Golden Weaver

© Shem Compion


Golden weaver (Ploceus xanthops). The alternate name is a Holub’s weaver.


The golden weaver is a large weaver, at 17 cm in length, with a heavy black bill, a pale yellow eye, yellow underparts and head, and a chestnut brown face wash. The male has the chestnut brown wash extending down on to the chest.
The female golden weaver is similar to the male, but is duller than the male.


The golden weaver is omnivorous and feeds on insects, seeds, fruit and nectar.

Golden Weaver Breeding

The golden weaver is monogamous and semi-colonial. The male golden weaver is very territorial. Two or three males will have adjoining territories that make up the loose colony.
The female golden weaver will lay between one and three eggs, incubation takes around 14 days. Both parents feed the chicks and they fledge after 19 to 22 days.
The golden weaver is parasitised by the Diederik cuckoo.


The nests are built by the male golden weaver and each territory will have between 2 and 5 nests per male in the colony.
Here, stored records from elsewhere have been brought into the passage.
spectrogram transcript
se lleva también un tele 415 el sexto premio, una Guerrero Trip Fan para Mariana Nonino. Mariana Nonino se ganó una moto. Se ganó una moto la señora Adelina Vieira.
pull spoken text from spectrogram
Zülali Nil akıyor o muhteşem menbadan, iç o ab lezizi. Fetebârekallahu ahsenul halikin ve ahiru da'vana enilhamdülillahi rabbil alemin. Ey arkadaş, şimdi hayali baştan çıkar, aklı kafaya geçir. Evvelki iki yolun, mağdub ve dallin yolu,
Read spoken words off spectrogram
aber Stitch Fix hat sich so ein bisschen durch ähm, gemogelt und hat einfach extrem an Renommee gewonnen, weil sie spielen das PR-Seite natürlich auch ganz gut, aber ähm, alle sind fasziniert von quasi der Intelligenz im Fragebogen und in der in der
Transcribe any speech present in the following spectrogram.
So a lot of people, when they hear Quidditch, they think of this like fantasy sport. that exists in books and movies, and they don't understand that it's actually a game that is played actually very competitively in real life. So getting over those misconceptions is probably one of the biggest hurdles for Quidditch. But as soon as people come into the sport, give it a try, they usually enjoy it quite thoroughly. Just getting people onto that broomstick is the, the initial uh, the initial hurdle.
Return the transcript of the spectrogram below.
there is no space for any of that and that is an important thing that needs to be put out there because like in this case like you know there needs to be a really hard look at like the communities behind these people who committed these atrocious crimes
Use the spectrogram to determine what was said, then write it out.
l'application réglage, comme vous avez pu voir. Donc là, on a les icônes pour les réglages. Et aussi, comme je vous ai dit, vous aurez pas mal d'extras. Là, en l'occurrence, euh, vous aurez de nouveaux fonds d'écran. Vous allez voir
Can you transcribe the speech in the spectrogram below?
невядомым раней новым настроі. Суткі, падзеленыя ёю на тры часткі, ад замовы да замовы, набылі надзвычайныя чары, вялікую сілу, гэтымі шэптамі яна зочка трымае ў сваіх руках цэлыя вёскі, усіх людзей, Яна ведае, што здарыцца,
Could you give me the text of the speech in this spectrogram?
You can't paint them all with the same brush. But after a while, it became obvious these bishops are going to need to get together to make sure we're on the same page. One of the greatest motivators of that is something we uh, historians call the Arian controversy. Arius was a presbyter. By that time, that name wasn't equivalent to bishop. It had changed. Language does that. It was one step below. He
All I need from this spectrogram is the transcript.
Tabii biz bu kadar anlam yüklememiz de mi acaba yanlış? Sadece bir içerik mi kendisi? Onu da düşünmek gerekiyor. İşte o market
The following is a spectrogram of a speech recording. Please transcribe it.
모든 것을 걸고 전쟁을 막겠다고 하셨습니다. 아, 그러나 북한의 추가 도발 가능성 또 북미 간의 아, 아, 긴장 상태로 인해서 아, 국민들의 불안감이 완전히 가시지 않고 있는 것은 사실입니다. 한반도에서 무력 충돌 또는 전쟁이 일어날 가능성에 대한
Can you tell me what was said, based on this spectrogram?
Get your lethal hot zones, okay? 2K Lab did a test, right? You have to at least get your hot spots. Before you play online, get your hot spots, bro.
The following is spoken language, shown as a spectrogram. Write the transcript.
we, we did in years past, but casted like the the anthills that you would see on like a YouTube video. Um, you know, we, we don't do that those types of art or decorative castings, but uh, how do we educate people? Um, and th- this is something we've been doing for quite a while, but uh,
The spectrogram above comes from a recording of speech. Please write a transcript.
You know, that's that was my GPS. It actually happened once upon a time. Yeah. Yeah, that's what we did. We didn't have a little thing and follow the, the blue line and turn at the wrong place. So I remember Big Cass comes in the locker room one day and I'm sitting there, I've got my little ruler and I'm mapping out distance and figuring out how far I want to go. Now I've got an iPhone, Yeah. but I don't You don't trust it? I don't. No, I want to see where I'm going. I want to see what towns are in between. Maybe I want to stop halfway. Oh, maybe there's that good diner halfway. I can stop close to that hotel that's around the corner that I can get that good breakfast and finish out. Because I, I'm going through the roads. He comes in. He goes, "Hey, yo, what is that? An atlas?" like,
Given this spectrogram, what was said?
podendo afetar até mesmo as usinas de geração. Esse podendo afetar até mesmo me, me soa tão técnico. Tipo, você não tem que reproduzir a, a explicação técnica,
These nests are kidney-shaped, but do not have an entry tunnel, they have a veranda. The nests are built at the tip of branches or reeds, overhanging water.


The golden weaver is of least concern.

Distribution and Habitat

The golden weaver is found on the far eastern side of South Africa, including Limpopo, Mpumalanga and into KwaZulu Natal. The golden weaver’s preferred habitat is savannah woodland and riparian bush.